→ **WORK TO COMPLETE**
Take each line of the entries below that contains "what" and copy it.

→ **GIVEN INFORMATION**
------------------------------------------------------------

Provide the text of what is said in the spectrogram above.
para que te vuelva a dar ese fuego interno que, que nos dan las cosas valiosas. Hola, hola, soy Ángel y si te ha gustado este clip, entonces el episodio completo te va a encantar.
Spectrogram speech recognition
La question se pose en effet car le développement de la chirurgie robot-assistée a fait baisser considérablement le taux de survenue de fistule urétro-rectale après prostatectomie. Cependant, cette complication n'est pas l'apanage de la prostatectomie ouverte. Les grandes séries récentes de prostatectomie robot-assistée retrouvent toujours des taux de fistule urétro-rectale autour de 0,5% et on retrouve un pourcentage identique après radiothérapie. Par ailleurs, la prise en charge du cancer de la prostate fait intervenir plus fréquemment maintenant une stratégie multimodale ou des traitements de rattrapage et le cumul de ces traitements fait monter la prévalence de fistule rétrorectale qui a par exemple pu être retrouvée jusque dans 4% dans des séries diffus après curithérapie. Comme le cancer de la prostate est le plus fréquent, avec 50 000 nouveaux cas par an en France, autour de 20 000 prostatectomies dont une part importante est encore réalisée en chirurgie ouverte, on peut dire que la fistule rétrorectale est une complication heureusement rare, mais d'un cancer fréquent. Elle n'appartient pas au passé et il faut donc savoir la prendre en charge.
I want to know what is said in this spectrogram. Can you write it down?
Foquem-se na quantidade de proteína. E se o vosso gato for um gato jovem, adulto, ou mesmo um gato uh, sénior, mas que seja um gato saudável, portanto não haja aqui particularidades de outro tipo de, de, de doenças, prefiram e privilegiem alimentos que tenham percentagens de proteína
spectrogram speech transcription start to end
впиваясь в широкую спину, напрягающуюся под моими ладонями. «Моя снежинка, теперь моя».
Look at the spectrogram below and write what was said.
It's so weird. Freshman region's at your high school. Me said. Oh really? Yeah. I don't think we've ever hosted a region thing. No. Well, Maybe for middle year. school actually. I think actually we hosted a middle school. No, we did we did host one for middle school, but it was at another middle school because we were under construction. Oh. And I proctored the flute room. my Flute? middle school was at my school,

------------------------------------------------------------

→ **ANSWER AREA**
Provide the text of what is said in the spectrogram above.
I want to know what is said in this spectrogram. Can you write it down?
Look at the spectrogram below and write what was said.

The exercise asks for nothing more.